- May 15 – Giovanni Croce, Italian composer (b. 1557)
- July 15 – Annibale Carracci, Italian painter (b. 1560)
- July 20 – Federico Zuccari, Italian painter (b. 1543)
- August 22 – Maharal of Prague, Jewish mystic and philosopher (b. 1525)
- October 1 – Giammateo Asola, Italian composer (b. c. 1532)
- October 19 – Jacobus Arminius, Dutch Reformed theologian (b. 1560)
- December 4 – Alexander Hume, Scottish poet (b. 1560)
- date unknown
- Hunter, Douglas (2009). Half Moon: Henry Hudson and the voyage that redrew the map of the New World. London: Bloomsbury Press. ISBN 1-59691-680-X.

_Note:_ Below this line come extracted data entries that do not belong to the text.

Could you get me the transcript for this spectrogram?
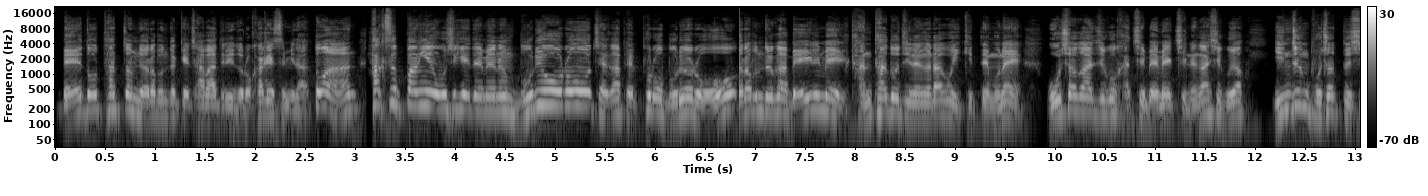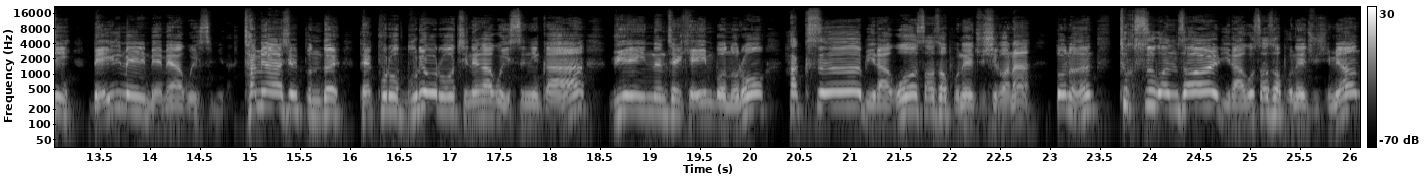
매도 타점 여러분들께 잡아드리도록 하겠습니다. 또한 학습방에 오시게 되면은 무료로 제가 100% 무료로 여러분들과 매일매일 단타도 진행을 하고 있기 때문에 오셔가지고 같이 매매 진행하시고요. 인증 보셨듯이 매일매일 매매하고 있습니다. 참여하실 분들 100% 무료로 진행하고 있으니까 위에 있는 제 개인 번호로 학습이라고 써서 보내주시거나 또는 특수건설이라고 써서 보내주시면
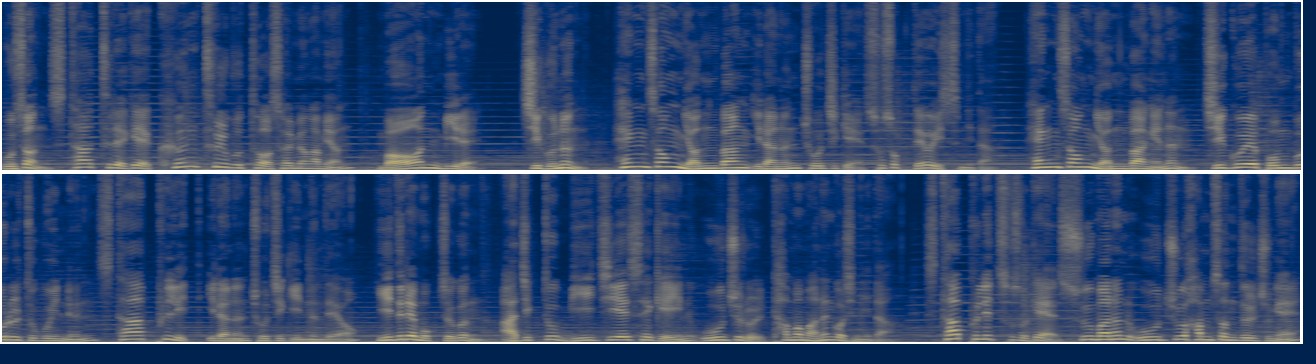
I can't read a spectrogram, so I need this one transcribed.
우선 스타트랙의 큰 틀부터 설명하면 먼 미래 지구는 행성연방이라는 조직에 소속되어 있습니다. 행성연방에는 지구의 본부를 두고 있는 스타플릿이라는 조직이 있는데요. 이들의 목적은 아직도 미지의 세계인 우주를 탐험하는 것입니다. 스타플릿 소속의 수많은 우주 함선들 중에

- Williams, Hywel (2005). Cassell's Chronology of World History. London: Weidenfeld & Nicolson. pp. 238–243. ISBN 0-304-35730-8.
- Nevius, Michelle; James (2008-09-08). "New York's many 9/11 anniversaries: the Staten Island Peace Conference". Inside the Apple: A Streetwise History of New York City. Retrieved 2011-10-25.
- Juet, Robert (1625). "Juet's Journal of Hudson's 1609 Voyage". In Purchas, Samuel. Hakluytus Posthumus, or Purchas his Pilgrimes 4.
- In Deuteromelia or The Seconde part of Musicks melodie.
- Opie, Iona; Peter (1997). The Oxford Dictionary of Nursery Rhymes (2nd ed.). Oxford University Press. p. 306. ISBN 0-19-860088-7.